When you mix a left-wing teacher, a loud-mouthed philanderer, a mild-mannered accountant, a failed philosopher, a 19-year-old nymphette, a frustrated wife, a drunken pornographer, a temperamental artist and an arrogant dentist with a lot of booze on election night, anything can happen . . .
Adapted by David Williamson from his own hit stage play, directed by acclaimed filmmaker Bruce Beresford, and starring the A-list of 1970s Australian talent (including Graham Kennedy, John Hargreaves, Graeme Blundell and Ray Barrett), Don’s Party is a crowd-pleasing Aussie favourite.

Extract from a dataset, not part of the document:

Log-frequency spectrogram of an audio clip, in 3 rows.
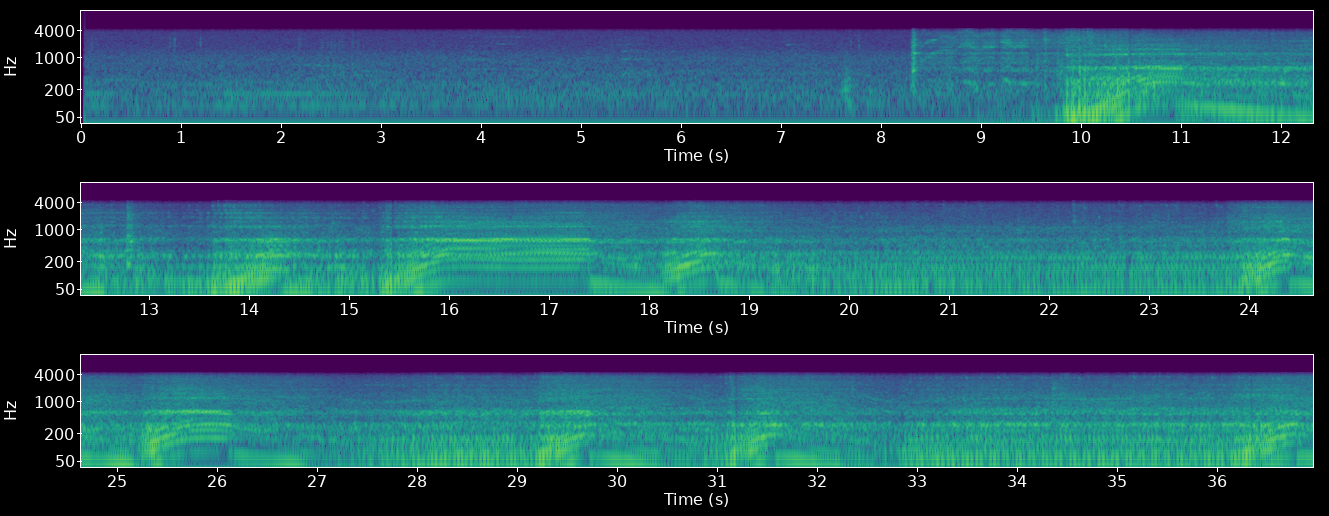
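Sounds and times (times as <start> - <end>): engine cranking: 8.3 - 10.8
car engine starting and revving: 8.3 - 36.9.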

It’s federal election night on 25 October 1969, and Don and Kath Henderson (John Hargreaves and Jeanie Drynan) are hosting a party at their home in the (fictitious) suburb of Lower Plenty to celebrate what they expect will be a Labor victory for Gough Whitlam over John Gorton after 20 years of conservative government.
Most of their friends vote for Labor, but as the television results dash their hopes, the men devote their energies to drinking and debauchery with the younger women while their wives and girlfriends scowl.
There are punch-ups, match-ups, feel-ups and knock-backs as disappointment takes over from hope.
Don’s Party was filmed at a real house at 7 Windam Place in Westleigh in the Upper North Shore of Sydney.